Congregation – a synonym for the day of a graduation
Dean of Degrees / Deputy Dean of Degrees – The Senior Fellow (or Fellows) responsible for presenting the College’s students to the Vice Chancellor during the graduation ceremony.
Degree conferral – The act of having your degree approved by the Vice Chancellor during the degree ceremony.
Degree Day – a synonym for the day of a graduation
Development – the name of the office at Jesus College that administrates the graduation ceremonies – you can contact them by emailing firstname.lastname@example.org
Doctorate of Philosophy – The PhD is known as the DPhil in Oxford
Graduate gown – The gown worn by student taking postgraduate taught or research courses, as part of sub fusc attire. Graduates typically wear this gown to the ceremony before chaning into the gown and hood of their new degree.
Historic Graduand – A person that has not had their degree conferred despite having completed their course at least 9 months ago. This could be due to a variety of reasons. As current final year students are given preference for the limited number of ceremony spaces each year, historic graduands will often go on a waiting list for their choice of ceremony, being offered a space if one becomes available.
Hood – Each degree carries with it the right to wear a different academic hood. These are usually made of different coloured silks or trimmed with fur and will be presented to you to wear after your degree has been conferred. They are usually only hired for the graduation day, however, those who will be partaking in academic ceremonies regularly may choose to buy a hood.
In Absentia – The act of taking your degree in absence, not being physically present at the ceremony. Your name will still read out at the ceremony and your degree conferred, with the certificate then being posted to you. Most MA’s and historic degrees are taken in absence and some international graduands also choose this option.
Leave to Supplicate – Usually used in reference to research students, this is the official notification from your department that your work has been submitted, assessed and permission has been granted for you to have your degree conferred.
MA – MA is abbreviation of the Master of Arts degree. This is a mark of seniority within the University which may be conferred 21 terms after matriculation. The Oxford MA is represents someone having achieved a new status within the University and is not an upgrade of a BA or similar qualification.
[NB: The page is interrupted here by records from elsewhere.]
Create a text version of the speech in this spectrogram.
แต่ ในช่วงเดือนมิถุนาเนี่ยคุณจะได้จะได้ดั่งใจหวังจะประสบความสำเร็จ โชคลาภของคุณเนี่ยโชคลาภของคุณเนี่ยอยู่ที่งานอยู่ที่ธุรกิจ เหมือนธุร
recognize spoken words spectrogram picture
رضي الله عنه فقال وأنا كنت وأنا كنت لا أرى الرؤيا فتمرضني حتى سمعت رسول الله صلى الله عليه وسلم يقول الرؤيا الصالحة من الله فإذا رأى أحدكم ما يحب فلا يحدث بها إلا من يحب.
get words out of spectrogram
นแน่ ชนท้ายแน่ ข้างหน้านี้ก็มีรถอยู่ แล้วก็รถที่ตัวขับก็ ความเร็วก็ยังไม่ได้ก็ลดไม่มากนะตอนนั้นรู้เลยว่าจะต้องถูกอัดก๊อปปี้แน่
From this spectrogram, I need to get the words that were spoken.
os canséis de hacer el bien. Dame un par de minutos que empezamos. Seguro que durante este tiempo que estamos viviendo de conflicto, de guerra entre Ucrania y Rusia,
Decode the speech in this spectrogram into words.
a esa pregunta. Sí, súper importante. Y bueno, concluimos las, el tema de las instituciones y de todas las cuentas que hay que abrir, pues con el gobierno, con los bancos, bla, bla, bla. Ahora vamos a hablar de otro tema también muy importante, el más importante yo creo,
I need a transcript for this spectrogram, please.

MA conferral is only available to BA/BFA graduates.
Matriculation Year – the year that you officially enrolled in the University, the start of your course.
PGCE- Post-Graduate Certificate in Education.
PGR – A student taking a postgraduate research degree.
PGT – A student taking a postgraduate degree that is taught and assessed through examinations and essays rather than a research thesis.
Scholar’s gown – The gown that an undergraduate that holds a scholarship or exhibition usually wears. Some people graduating with a BA/Integrated Masters choose to wear this gown to the ceremony before changing in to their new degree gown and hood.
Sheldonian Theatre – The location of all degree ceremonies.
Sub fusc – Formal attire worn by students and academics on formal academic occasions, including graduation. It is made up of:
- a dark suit, skirt or trousers
- a white shirt or blouse
- a white or black bow tie, black full-length tie or black ribbon
- worn with a black Commoner’s, Scholar’s or Graduate gown as appropriate, and a mortar-board or soft cap.
Please read the University’s guidance on Academic dress for more information.